#### [YOUR INSTRUCTIONS]
In the data below, repeat the line containing "Please extract the" and every following line exactly, up to and including the last line. Exclude pictures.

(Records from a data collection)
::::
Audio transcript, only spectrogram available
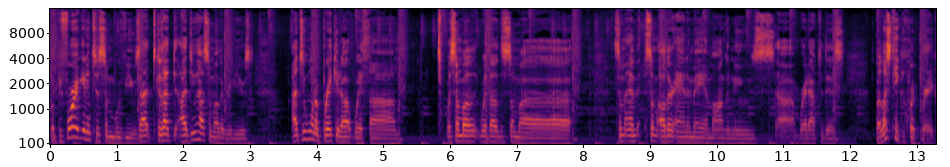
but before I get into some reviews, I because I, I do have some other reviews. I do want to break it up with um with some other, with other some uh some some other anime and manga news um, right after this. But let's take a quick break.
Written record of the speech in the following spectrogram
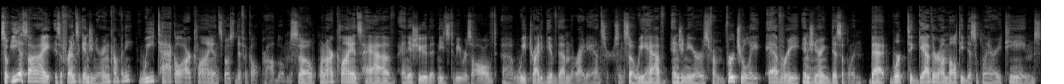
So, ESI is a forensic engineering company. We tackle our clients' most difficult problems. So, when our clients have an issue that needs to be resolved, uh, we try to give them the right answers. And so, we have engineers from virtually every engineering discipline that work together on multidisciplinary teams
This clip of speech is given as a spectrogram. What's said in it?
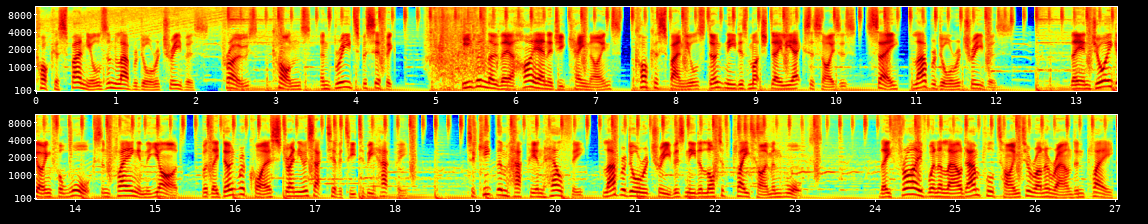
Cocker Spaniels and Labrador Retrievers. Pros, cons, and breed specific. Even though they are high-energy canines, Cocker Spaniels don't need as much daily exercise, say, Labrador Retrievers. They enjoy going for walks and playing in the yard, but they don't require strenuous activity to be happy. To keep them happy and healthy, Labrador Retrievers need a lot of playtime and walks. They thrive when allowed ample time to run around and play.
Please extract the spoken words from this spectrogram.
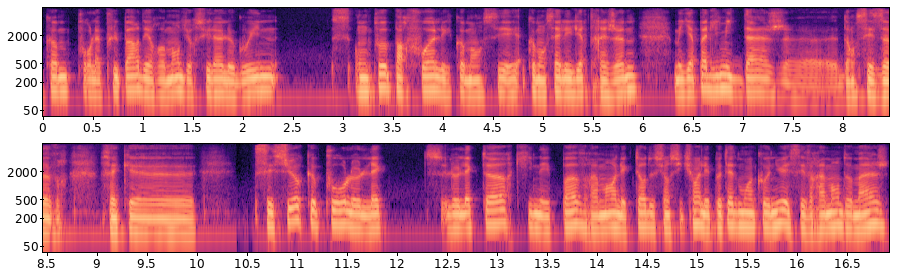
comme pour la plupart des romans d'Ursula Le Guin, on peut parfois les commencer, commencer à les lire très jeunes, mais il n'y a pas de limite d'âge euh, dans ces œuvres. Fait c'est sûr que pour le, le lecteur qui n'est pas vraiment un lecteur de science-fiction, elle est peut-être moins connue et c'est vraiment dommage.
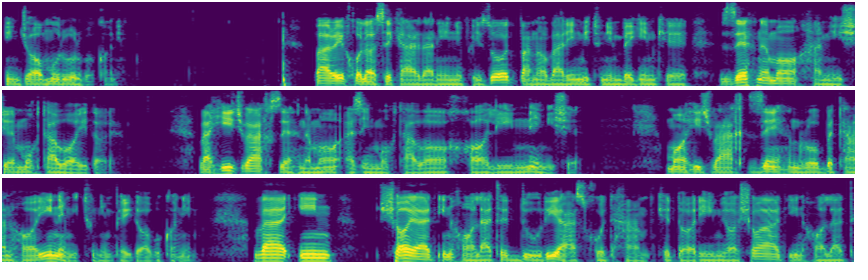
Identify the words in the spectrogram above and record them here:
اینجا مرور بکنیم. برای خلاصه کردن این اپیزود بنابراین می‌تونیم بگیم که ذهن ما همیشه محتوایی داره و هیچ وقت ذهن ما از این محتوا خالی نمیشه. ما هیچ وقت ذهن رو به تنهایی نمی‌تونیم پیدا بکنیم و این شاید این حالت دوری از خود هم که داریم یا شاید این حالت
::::
#### [RESULT]
Please extract the spoken words from this spectrogram.
comme pour la plupart des romans d'Ursula Le Guin, on peut parfois les commencer, commencer à les lire très jeunes, mais il n'y a pas de limite d'âge euh, dans ces œuvres. Fait c'est sûr que pour le, le lecteur qui n'est pas vraiment un lecteur de science-fiction, elle est peut-être moins connue et c'est vraiment dommage.
Identify the words in the spectrogram above and record them here:
اینجا مرور بکنیم. برای خلاصه کردن این اپیزود بنابراین می‌تونیم بگیم که ذهن ما همیشه محتوایی داره و هیچ وقت ذهن ما از این محتوا خالی نمیشه. ما هیچ وقت ذهن رو به تنهایی نمی‌تونیم پیدا بکنیم و این شاید این حالت دوری از خود هم که داریم یا شاید این حالت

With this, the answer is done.